Andy: Well, but also though it strikes me that it’s a call to not procrastinate because if we leave it all until the end, then we aren’t able to get that spaced out effect. We end up doing it all on the same day, right? Yes, it’s a call to not do it all at the same time, but also in order to do it, we have to be a little more prepared or there is a little more planning involved, right? Because we have to get started earlier and then we have to be diligent about doing it every day or every other day or however often?
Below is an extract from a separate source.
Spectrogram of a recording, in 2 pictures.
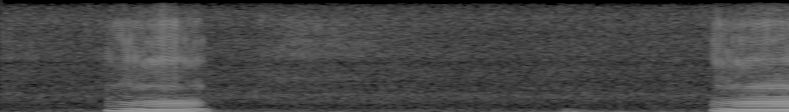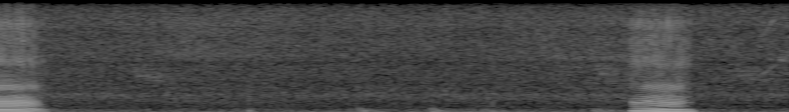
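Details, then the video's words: A loud snore from a sleeping, dreaming house cat, heard as three half-second tonal breaths about three seconds apart, each one buzzing and sliding slightly downward in pitch, with soft background noise between them. "Sleeping Cat Snores and Dreams"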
Ulrich: Absolutely. When I think about really some of the key messages, we’ve talked about some of them, but just going to reaffirm them. Planning is very, very effective, particularly when it comes to teenagers who are dealing with a lot in their life and teaching them some of these types of strategies. How to plan. And then also something that we talked about at the top, knowing that learning even something that’s very cognitive in nature, like chemistry is both a social and then an emotional thing. Using our hands, using our bodies, understanding how we feel that if we’re feeling stressed or insecure, we’re not going to learn as effectively than when we’re in a good spot, when we trust the people that we are studying with. And these are all, I think some really important takeaways.
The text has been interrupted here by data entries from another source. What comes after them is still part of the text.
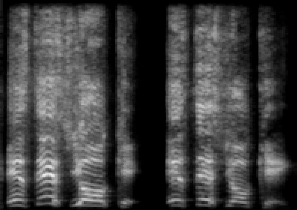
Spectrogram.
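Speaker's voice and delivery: high, loud mocking challenge; mock Loki taunt. Streamer playing out Loki's taunt, high and loud. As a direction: throw the line out like a villain.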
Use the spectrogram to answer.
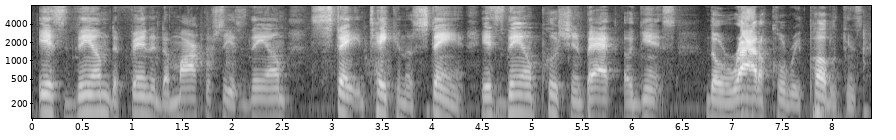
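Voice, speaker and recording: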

Ulrich: Yeah, I’m really so grateful that we had a chance to talk. Really appreciate the time to chat. Really feel like I, myself learned a lot from this.

Andy: Hey, this has been totally awesome. Thank you so much for making the time. Can you tell us quickly where people should go to find out more about you and what you’re doing and get on your list or anything like that?

Ulrich: Sure. Yeah. My name is Ulrich Boser. not that many other Ulrich Boser’s out there, so Google away and if you find something that strikes you as good or bad reach out. Would love to hear from folks.

Andy: Yeah. And the books are Learn Better and The Leap. Both of which are really fantastic.

Ulrich: Awesome. Well, thanks so much. Great chatting with you.

Andy: Thank you, Ulrich.

About Ulrich Boser

Founder of The Learning Agency and a senior fellow at the Center for American Progress, Ulrich Boser is an author, speaker, and entrepreneur. He wrote a book on the science of learning titled Learn Better, which has been featured in Wired, Slate, Vox, Fast Company, and The Atlantic. Amazon called it simply “the best science book of the year.”

Boser’s work has appeared in a variety of outlets ranging from “The Tonight Show with Jay Leno” to the front page of USA Today and he has served as an adviser to many institutions including the Bill and Melinda Gates Foundation, the Reboot Foundation, and the Hillary Clinton presidential campaign.

His writings have appeared in a variety of publications including The New York Times, The Wall Street Journal, The Atlantic, Wired, Slate, Smithsonian, and many other publications. Boser’s examination of brain training was featured on the front page of the Outlook section of The Washington Post.

Earlier in his career, Ulrich wrote The Leap: The Science of Trust and Why It Matters, which Forbes called “recommended reading” and Talking Points Memo described as “both comprehensive and engaging.” He is also the author of The Gardner Heist: The True Story of the World’s Largest Unsolved Art Theft, which became a national best-seller and was optioned for film.

Want More Ulrich Boser?

You can find Ulrich on Twitter, his website, or by email.